Our Sages have long recognized that the desires for money, honour, and sexual gratification are most powerful. Avoiding sin in these areas, something most difficult in practice, makes one worthy of praise—from G-d Himself.
"Rav Yochanan said: Concerning three [people] does G-d proclaim [praise] every day: on a bachelor who lives in a city and does not sin, on a poor person who returns a lost object to its owner, and on the wealthy [person] who tithes his produce in secret" (Pesachim 113a).
Judaism has long advocated for marriage at a young age: "At the age of 18 to the chupah" (Pirkei Avot 5:18). Our rabbis praise those who marry young, thereby defeating the evil inclination, and have harsh words for those who delay marriage (see Kiddushin 29b-30a). There are many and varied reasons for getting married. Our sages, never ones to mince words, declare, "All know why the bride enters the wedding canopy, but whoever dirties his mouth [and says so], even if 70 years [i.e., a lifetime] was inscribed for good, it is turned around for bad" (Shabbat 33a). It borders on the impossible to delay marriage and remain completely within the bounds of Jewish law. One who is single and lives in a big city, no less—with all the temptations that it offers—and yet does not sin has earned G-d's praise each and every day.
Modern society is such that marriage at such a young age is rarely feasible and often ill-advised. As the Rambam (Deot 5:11) notes, only a fool gets married before completing his education and having a means of support. Balancing the advisability of early marriage with the realities of life is not an easy task. And no one needs reminding of the singles crisis that affects each and every segment of western society today.
One of the great issues of debate in society at large revolves around the acceptance of "same-sex marriage". All evidence points to the fact that, at the very least, for a large group of gay people same sex attraction is not a choice. They are—for reasons only G-d can fathom—hardwired by G-d differently in this area of life. Those who nonetheless avoid sin are the greatest of tzadikim of our community, and are most worthy of Divine praise each and every day. And those who do not manage to avoid sin still deserve our understanding: "Do not judge another until you are put in his place" (Pirkei Avot 2:4).
"The reward for fasting is charity" (Brachot 6b). Only when one is hungry himself can one appreciate the pain of hunger. Our fasting is only meaningful if we are sensitized to the needs of others, and demonstrate such by increased charity. A poor person—lacking so much of what so many of us are blessed to take for granted—who returns a lost object joins the ranks of those who "amaze" G-d, and is to be lauded every day. Who would know or even care if such a person kept it for himself?

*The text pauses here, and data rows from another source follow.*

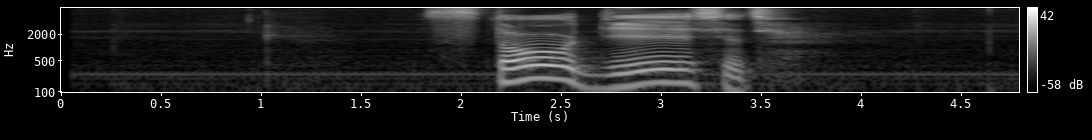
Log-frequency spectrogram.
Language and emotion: Russian, positive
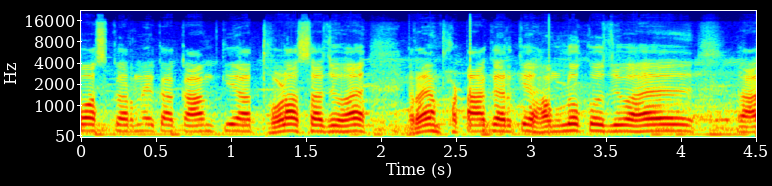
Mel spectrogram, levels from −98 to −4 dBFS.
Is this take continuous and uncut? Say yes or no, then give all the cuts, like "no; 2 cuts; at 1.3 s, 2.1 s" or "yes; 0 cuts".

On the other end of the spectrum, all too often, those blessed with wealth seek public honour and glory, ensuring that all know of their generosity. Here again, we have a struggle between the ideal and the real. Modesty is the one and only trait that the Torah uses to describe Moshe. Helping others quietly, even anonymously, is—next to providing employment opportunities—the highest form of charity.
Yet our Sages understood that most people could not achieve such, and fully recognized that honouring philanthropists is the way to increase charitable giving. Thus, the Ramah (Yoreh Deah 249:13) rules that, in practice—as opposed to theory—one should publicize one's charitable giving, because it will entice others to give. Only G-d can know and praise what one might have done, absent the need for this fundraising initiative
 Personally, I was struck when—a number of years ago—a person I greatly admire who is gay said something along the lines of, "Do you think I want to be gay? Life would be much easier if I was not".